- EXERCISE PROMPT: Print exactly the lines that run from the one containing "I can't read" to the final line of the data, both included, and print none of the pictures.

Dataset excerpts
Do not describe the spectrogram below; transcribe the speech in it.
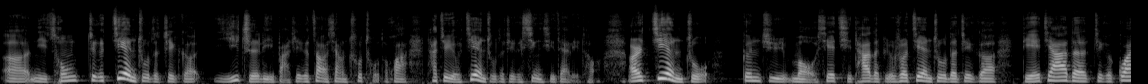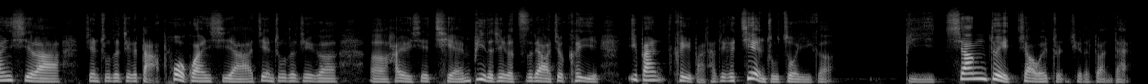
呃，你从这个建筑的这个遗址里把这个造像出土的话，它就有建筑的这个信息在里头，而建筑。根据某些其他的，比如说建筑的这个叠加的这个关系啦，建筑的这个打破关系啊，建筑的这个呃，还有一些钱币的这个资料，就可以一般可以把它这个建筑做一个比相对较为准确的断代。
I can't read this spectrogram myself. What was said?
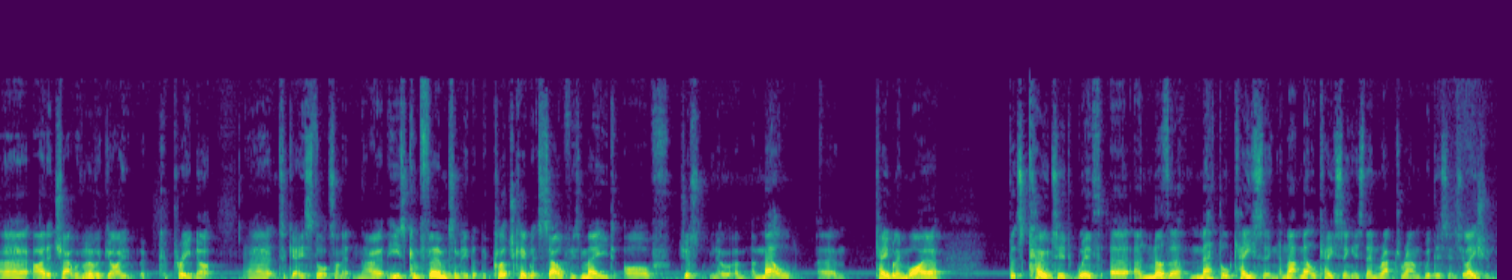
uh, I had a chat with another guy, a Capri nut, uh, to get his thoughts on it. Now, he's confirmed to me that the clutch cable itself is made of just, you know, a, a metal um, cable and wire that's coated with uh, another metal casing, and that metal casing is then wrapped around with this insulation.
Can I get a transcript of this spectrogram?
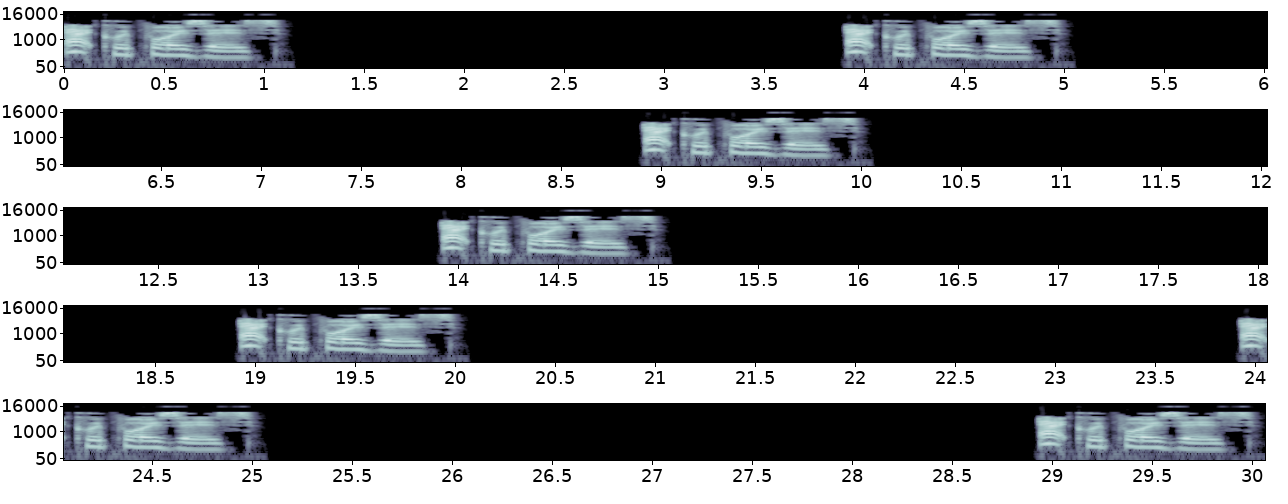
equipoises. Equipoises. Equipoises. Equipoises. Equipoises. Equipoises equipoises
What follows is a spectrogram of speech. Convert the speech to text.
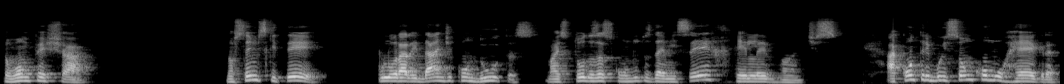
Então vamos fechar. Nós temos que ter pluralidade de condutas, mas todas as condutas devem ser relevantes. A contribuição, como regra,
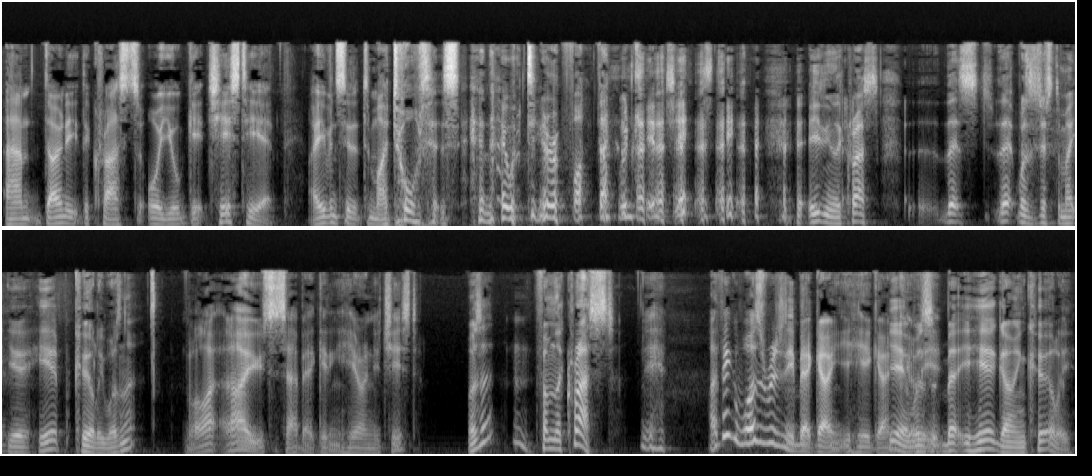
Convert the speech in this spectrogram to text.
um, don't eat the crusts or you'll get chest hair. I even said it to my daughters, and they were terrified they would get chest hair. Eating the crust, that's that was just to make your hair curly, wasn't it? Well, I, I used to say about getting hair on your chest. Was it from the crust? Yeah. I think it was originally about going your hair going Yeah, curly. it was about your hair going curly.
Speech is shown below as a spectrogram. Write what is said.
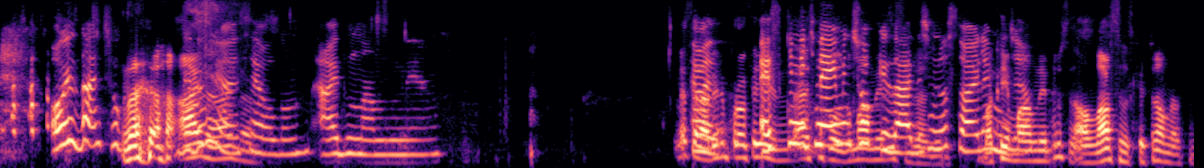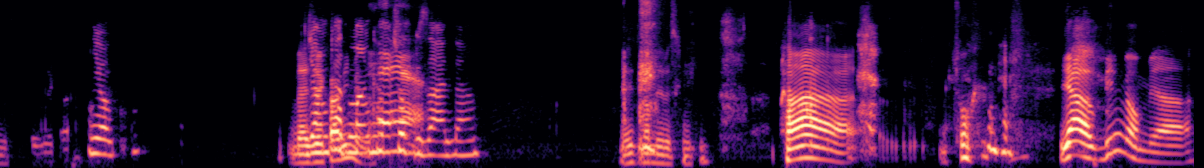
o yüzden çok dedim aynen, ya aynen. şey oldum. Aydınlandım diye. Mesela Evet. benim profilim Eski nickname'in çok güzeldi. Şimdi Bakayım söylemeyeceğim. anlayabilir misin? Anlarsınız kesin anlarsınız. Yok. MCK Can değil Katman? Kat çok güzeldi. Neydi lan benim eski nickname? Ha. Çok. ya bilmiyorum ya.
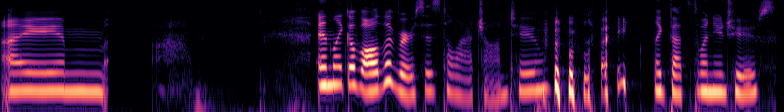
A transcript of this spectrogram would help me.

- EXPECTED ANSWER:
I can't read this spectrogram myself. What was said?
uh, I had a chat with another guy, a Capri nut, uh, to get his thoughts on it. Now, he's confirmed to me that the clutch cable itself is made of just, you know, a, a metal um, cable and wire that's coated with uh, another metal casing, and that metal casing is then wrapped around with this insulation.
Can I get a transcript of this spectrogram?
equipoises. Equipoises. Equipoises. Equipoises. Equipoises. Equipoises equipoises
What follows is a spectrogram of speech. Convert the speech to text.
Então vamos fechar. Nós temos que ter pluralidade de condutas, mas todas as condutas devem ser relevantes. A contribuição, como regra,
Convert the speech in this spectrogram to text.
um, don't eat the crusts or you'll get chest hair. I even said it to my daughters, and they were terrified they would get chest hair. Eating the crust, that's that was just to make your hair curly, wasn't it? Well, I, I used to say about getting hair on your chest. Was it from the crust? Yeah. I think it was originally about going your hair going Yeah, curly. it was about your hair going curly.
Speech is shown below as a spectrogram. Write what is said.
o yüzden çok dedim aynen, ya aynen. şey oldum. Aydınlandım diye. Mesela Evet. benim profilim Eski nickname'in çok güzeldi. Şimdi Bakayım söylemeyeceğim. anlayabilir misin? Anlarsınız kesin anlarsınız. Yok. MCK Can değil Katman? Kat çok güzeldi. Neydi lan benim eski nickname? Ha. Çok. ya bilmiyorum ya.
A transcript of this spectrogram would help me.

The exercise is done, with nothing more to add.